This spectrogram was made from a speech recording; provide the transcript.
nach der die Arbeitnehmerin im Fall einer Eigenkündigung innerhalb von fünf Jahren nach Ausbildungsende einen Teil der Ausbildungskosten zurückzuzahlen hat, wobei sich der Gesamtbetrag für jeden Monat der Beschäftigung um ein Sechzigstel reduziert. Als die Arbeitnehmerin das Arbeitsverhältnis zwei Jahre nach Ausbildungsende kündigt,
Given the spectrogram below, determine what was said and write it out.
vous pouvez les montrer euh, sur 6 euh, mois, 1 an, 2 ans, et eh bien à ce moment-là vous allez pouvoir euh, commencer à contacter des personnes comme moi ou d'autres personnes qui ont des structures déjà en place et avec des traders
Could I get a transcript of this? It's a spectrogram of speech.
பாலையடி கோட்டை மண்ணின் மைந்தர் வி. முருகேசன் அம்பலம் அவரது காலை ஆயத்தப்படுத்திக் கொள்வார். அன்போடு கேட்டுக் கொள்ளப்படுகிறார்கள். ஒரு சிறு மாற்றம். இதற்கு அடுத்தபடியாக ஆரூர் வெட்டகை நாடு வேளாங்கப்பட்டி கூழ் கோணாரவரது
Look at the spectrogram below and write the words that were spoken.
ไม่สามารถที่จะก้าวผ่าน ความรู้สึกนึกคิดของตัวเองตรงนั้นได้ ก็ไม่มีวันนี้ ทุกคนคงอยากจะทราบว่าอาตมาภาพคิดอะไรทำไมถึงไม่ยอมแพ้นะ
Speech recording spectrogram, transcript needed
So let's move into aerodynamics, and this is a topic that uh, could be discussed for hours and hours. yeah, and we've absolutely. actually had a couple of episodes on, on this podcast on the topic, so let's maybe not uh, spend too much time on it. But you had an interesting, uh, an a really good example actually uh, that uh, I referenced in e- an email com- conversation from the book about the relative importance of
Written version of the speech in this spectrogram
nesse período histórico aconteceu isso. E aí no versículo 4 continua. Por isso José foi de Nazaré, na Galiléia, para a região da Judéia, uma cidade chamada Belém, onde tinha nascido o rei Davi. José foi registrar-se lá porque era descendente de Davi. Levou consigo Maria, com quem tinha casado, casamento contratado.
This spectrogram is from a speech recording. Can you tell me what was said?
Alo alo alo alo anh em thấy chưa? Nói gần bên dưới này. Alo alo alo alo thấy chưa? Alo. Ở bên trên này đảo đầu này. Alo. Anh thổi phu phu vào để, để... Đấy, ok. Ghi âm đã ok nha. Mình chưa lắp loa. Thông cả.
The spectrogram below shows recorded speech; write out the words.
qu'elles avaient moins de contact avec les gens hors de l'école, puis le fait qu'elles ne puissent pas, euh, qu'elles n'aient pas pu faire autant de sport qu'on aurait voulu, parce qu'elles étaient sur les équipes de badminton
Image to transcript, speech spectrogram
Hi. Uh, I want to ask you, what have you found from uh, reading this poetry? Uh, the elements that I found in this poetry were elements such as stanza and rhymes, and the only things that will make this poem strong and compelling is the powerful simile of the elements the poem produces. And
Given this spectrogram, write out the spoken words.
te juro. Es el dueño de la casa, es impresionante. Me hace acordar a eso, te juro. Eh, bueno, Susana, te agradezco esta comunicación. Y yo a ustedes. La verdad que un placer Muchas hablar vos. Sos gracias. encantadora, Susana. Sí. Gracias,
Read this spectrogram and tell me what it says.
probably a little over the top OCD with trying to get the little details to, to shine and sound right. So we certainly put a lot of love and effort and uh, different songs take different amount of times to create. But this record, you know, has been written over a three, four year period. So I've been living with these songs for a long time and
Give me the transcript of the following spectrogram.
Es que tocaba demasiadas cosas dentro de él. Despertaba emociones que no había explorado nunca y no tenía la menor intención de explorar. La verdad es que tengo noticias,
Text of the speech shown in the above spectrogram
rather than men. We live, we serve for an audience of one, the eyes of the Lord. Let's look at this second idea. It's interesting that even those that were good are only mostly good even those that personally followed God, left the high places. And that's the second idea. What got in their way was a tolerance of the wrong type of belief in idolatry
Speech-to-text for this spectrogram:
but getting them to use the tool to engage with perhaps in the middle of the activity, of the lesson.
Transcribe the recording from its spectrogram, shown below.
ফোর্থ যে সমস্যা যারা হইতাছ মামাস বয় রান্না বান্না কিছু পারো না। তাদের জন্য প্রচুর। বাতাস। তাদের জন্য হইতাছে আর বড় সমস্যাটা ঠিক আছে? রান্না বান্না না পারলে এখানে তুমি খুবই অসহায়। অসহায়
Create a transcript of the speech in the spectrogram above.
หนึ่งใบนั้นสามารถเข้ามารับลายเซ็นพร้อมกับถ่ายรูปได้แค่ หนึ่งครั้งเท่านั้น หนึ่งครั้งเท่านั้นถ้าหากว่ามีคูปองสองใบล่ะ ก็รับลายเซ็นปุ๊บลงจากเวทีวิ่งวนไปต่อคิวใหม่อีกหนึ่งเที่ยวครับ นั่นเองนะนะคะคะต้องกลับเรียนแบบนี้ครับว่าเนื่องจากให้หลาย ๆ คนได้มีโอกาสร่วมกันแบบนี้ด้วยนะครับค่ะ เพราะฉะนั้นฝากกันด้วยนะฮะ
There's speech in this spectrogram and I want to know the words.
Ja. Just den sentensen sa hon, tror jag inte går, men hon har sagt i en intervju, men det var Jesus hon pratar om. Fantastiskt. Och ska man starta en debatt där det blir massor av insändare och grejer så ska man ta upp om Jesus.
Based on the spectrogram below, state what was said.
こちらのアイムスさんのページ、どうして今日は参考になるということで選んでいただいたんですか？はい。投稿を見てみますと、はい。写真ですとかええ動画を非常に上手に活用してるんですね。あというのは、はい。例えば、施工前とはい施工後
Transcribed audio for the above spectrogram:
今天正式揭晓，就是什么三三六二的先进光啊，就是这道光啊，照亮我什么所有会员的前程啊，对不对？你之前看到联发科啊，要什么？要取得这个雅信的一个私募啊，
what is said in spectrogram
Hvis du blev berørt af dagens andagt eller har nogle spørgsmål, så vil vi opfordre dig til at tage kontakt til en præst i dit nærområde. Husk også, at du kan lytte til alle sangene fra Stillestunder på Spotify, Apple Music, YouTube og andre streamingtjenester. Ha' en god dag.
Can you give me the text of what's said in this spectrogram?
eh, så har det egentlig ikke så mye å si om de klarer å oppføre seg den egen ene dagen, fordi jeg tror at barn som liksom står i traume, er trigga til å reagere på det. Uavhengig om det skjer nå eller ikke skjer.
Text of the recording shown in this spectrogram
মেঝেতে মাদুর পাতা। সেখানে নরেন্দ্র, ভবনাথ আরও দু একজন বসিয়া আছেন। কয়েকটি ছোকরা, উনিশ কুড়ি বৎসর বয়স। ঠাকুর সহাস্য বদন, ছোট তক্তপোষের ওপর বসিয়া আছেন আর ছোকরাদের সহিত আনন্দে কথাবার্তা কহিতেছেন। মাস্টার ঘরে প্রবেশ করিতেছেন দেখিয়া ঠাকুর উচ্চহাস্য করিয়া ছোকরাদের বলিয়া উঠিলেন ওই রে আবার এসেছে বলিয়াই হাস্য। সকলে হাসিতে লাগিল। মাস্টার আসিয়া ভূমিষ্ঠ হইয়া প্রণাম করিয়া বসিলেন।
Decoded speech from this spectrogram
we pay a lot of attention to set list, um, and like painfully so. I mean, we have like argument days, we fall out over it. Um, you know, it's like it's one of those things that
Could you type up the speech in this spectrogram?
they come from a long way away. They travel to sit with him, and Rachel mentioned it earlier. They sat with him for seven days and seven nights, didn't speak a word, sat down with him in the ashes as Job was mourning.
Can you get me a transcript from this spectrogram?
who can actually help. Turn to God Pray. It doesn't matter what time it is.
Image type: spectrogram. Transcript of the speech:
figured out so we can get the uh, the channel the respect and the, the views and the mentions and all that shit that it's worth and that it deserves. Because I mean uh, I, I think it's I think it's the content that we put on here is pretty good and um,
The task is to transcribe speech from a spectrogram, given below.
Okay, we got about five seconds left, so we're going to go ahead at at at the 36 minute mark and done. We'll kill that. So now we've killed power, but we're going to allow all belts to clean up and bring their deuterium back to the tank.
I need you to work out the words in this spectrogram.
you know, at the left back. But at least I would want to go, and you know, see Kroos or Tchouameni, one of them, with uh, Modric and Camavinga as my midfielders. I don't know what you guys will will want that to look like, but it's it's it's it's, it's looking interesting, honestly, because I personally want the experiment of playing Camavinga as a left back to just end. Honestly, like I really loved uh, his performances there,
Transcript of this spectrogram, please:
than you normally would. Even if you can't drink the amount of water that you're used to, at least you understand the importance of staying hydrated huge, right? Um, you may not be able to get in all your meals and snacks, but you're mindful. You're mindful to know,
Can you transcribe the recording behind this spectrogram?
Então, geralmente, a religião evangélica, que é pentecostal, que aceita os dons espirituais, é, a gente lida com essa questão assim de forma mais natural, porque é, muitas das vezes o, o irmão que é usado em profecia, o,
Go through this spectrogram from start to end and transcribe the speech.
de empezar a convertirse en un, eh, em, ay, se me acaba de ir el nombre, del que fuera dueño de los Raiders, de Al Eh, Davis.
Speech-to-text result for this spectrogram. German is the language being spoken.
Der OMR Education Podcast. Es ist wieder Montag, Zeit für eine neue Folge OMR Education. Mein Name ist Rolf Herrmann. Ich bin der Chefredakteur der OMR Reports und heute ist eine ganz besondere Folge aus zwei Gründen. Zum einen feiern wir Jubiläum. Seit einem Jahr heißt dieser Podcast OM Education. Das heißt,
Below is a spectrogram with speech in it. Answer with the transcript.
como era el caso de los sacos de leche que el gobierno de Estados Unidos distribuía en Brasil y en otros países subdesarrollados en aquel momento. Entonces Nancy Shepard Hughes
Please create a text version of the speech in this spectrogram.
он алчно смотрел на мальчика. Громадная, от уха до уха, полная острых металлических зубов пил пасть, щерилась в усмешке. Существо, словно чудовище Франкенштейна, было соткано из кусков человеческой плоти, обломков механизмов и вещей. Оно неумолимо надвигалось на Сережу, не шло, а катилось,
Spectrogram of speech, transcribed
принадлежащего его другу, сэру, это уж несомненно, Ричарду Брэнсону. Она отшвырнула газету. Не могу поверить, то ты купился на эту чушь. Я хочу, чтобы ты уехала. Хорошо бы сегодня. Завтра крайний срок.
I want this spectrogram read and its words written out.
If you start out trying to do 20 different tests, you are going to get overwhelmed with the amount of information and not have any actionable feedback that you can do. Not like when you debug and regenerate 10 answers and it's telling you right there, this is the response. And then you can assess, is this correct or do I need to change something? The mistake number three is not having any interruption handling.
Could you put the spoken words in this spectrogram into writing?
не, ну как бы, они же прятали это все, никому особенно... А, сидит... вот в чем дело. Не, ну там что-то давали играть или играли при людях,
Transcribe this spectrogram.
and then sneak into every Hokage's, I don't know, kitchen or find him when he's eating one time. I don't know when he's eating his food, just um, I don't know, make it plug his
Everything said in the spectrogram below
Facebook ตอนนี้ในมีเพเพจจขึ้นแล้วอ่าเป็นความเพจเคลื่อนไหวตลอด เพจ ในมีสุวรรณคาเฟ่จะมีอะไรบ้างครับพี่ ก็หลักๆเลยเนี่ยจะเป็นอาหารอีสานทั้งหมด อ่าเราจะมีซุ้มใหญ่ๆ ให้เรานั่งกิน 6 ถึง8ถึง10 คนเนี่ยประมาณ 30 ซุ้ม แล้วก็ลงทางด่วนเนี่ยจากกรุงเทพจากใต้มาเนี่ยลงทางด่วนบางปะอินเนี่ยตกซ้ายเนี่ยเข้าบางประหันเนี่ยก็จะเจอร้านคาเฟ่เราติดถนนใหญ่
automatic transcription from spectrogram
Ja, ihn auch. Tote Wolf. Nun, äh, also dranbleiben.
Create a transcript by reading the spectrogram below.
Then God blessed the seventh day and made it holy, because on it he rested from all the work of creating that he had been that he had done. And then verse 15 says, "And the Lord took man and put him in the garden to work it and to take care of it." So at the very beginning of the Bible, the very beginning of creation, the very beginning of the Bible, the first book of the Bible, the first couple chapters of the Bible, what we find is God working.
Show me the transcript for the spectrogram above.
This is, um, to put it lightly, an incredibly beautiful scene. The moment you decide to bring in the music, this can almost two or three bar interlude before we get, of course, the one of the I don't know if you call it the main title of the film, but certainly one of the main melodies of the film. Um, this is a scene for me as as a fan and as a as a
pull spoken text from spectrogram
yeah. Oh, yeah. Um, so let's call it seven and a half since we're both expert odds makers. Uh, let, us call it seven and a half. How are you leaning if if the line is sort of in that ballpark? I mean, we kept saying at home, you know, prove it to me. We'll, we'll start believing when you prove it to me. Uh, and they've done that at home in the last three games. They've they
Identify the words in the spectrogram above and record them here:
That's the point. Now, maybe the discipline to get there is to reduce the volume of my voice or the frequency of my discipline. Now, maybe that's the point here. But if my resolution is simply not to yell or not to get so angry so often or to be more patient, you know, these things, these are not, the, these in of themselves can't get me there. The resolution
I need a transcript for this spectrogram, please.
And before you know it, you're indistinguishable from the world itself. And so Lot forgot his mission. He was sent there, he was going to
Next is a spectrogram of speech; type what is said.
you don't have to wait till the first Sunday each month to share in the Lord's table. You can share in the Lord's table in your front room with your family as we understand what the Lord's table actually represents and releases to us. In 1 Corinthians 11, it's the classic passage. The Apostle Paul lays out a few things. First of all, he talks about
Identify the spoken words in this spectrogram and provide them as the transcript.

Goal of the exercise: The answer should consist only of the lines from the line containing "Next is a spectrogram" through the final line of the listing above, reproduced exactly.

Result of the exercise:
Next is a spectrogram of speech; type what is said.
you don't have to wait till the first Sunday each month to share in the Lord's table. You can share in the Lord's table in your front room with your family as we understand what the Lord's table actually represents and releases to us. In 1 Corinthians 11, it's the classic passage. The Apostle Paul lays out a few things. First of all, he talks about
Identify the spoken words in this spectrogram and provide them as the transcript.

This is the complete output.